This week I spent quite some time on 3TU issues. The federation of the three Dutch technical universities (3TU) will be formally established on April 1st, 2007. One of the jobs that needs to be done is providing e-learning facilities for 3TU students and instructors. The 3TU Graduate School already launched two master programs (Embedded Systems and Sustainable Energy Technology) in September 2006. For the short term the students and instructors can logon to their own virtual learning environment (VLE; TeleTOP, Blackboard or StudyWeb) and to the VLE of the other two institutes. However, this will not be a sustainable solution. The University of Twente is seriously looking into Sakai - as you may know -, as a possible subsitution for TeleTOP. The two other TU's have quite another time frame for reconsidering their VLE, if at all. This is the first type of asynchronous transition, which makes it difficult to define a common 3TU VLE. Moreover, it is not clear whether they will make the same choices as Twente will make. A possible solution might be found in the definition of a common functional architecture in terms of a set of services. The components fulfilling these services may differ between universities. A second type of asynchronous transition can be seen between the 3TU entities that work on different aspects of the fedaration process. The (board) of the 3TU Graduate School has already some high expectations about pilots for the new 3TU VLE. However, the development groups that are involved in the master programs are not in a big hurry and want to start easily, e.g. by starting with lectures in streaming video format. Sharing content and collaborative working accross institutes is not an issue yet, but may develop slowly during the current academic year. The VLE projectgroup will proceed anyway, looking into more detail into the possibility of setting up a common framework in which a set of services will be defined. When the question is there (and it will be), we hope to be ready to provide an adequate solution.
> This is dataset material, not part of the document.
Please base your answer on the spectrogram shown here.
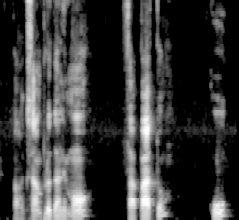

Tuesday, October 10, 2006

Integrated Science Education (ISE)

Since the beginning of 2006 I am the projectmanager of a DU project called Integrated Science Education (ISE). The basis idea is to integrate (or incorporate if you like) mathematics content in science courses. It is a major problem that students in a course on Quantummechanics for example have big problems in applying the correct mathematical concepts. The preceding Calculus I course does not look forward into possible contexts in which the mathematical concepts can be applied. The other way round the Quantummechnanics course doesn't look back in order to incorporate the abstract mathematical concepts into the cognitive schemes of a student. In the didactical model we strongly stress that explicit feedback to previous mathematical concepts is needed in order to incorporate them. It is more that just mentioning that the concept has been addressed earlier. Students should be confronted again with exercises and assignments, so they have to be actively involved in understanding and applying the relevant concept(s). The point is that transfer between the two domains is a big problemn. The project is a so-called transition project focused on integrating (abstract) math into science courses. Moreover, we are trying to include applications like Maple, Maple TA, and Simulink that can provide a natural 'bridge' between the two domains. At this moment we are close to finishing the instructional design. In two weeks the first course (Engineering for Advanced Technology) that is changed according to the principles of ISE will run at the University of Twente. Next courses will start in january 2007. Other partners in this project are the University of Amsterdam and Saxion University. The first evaluation results are expected by the end of November. Obviously, these results will determine whether the ISE model will be adopted in other curricula or even other institutions.